The skilled fighter pilot had scored two kills just one minute and 29 seconds apart.

Two US Navy crewmen attaching fuse bombs to the bottom of a McDonnell Douglas F-4 Phantom II
US Navy crewmen on the USS Constellation (CV-64) fuse bombs on a McDonnell Douglas F-4 Phantom II off the coast of North Vietnam, 1972. (Photo Credit: Underwood Archives / Getty Images)

Ritchie’s fifth and final kill took place on August 28, 1972, and the attack would be his most impressive. While leading the MiG Combat Air Patrol (MiGCAP) “Buick” flight, he was alerted to nearby MiGs 30 miles southwest of Hanoi. Ritchie recalled new information that MiGs had returned to flying at high altitudes. Suspecting his target was flying high, he and a second MiGCAP flight took off. DeBellevue located the MiGs via radar, which were flying 10 miles behind another MiGCAP flight.

They climbed higher, until their target was finally in range. With their F-4 barely fast enough to overcome the ensuing MiGs, Ritchie launched two missiles from over four miles away, in an attempt to get the enemy to turn within range. The missiles failed to stop the MiGs, but he fired two more, following one of the jet’s contrail. The first missile missed, but the MiG turned at the last moment, shortening the range and ultimately allowing the second to strike it down.

McDonnell Douglas F-4 Phantom IIs flying over water
Squadron of McDonnell Douglas F-4 Phantom IIs during the Vietnam War, 1965. (Photo Credit: Stuart Lutz / Gado / Getty Images)

If it wasn’t for his low fuel supply, Ritchie would have pursued the second MiG-21. According to the skilled pilot, the fifth kill was an exact duplicate of a training mission he’d taught at the Fighter Weapons School.

Richard Ritchie served another 27 years with the US Air Force

After clocking in more than 800 flying hours and completing 339 combat missions during his second tour, Richard Ritchie was one of the most decorated pilots of the Vietnam War. He was awarded the 1972 Mackay Trophy for the most significant Air Force mission of the year, as well as the Air Force Academy’s Jabara Award and the 1972 Armed Forces Award.

Richard Ritchie standing on a runway while wearing his pilot's jacket
Richard Ritchie photographed right before his last career flight before retirement, 1999. (Photo Credit: O. J. Sanchez / United States Air Force / Wikimedia Commons / Public Domain)

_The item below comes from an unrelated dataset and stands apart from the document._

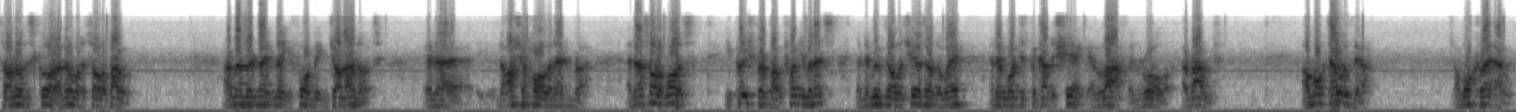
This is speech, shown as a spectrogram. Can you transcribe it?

He was later awarded the Air Force Cross, the second highest military decoration for Air Force servicemen. The citation speaks to Ritchie’s incredible bravery and skill:

“Through superior maneuvering and use of aircraft capabilities, and in complete disregard for his own safety, Captain Ritchie was successful in destroying his fifth North Vietnamese MiG-21. Through his extraordinary heroism, superb airmanship, and aggressiveness in the face of the enemy, Captain Ritchie reflected the highest credit upon himself and the United States Air Force.”

Richard Ritchie standing near a McDonnell Douglas F-4 Phantom II
Richard Ritchie reunited with the McDonnell Douglas F-4D Phantom II jet he flew in Vietnam in 1972. (Photo Credit: Denver Post / Getty Images)

Ritchie chose to serve with the Air National Guard in 1974, later joining the Colorado Air National Guard. He also attempted to jumpstart his political career by running for Congress in his home state. He lost the campaign due to the effects of the Watergate scandal on Republican candidates.

More from us: The Vietnam War Featured Four Exceptional American Snipers

He finished out his US military service with the Air Force Reserve, retiring in January 1999 as a brigadier general with over 4,000 flying hours under his belt. In 2015, he was awarded the Congressional Gold Medal alongside other American Air Aces.

Elisabeth Edwards

Elisabeth Edwards is a public historian and history content writer. After completing her Master’s in Public History at Western University in Ontario, Canada Elisabeth has shared her passion for history as a researcher, interpreter, and volunteer at local heritage organizations.

She also helps make history fun and accessible with her podcast The Digital Dust Podcast, which covers topics on everything from art history to grad school.

In her spare time, you can find her camping, hiking, and exploring new places. Elisabeth is especially thrilled to share a love of history with readers who enjoy learning something new every day!

The Digital Dust Podcast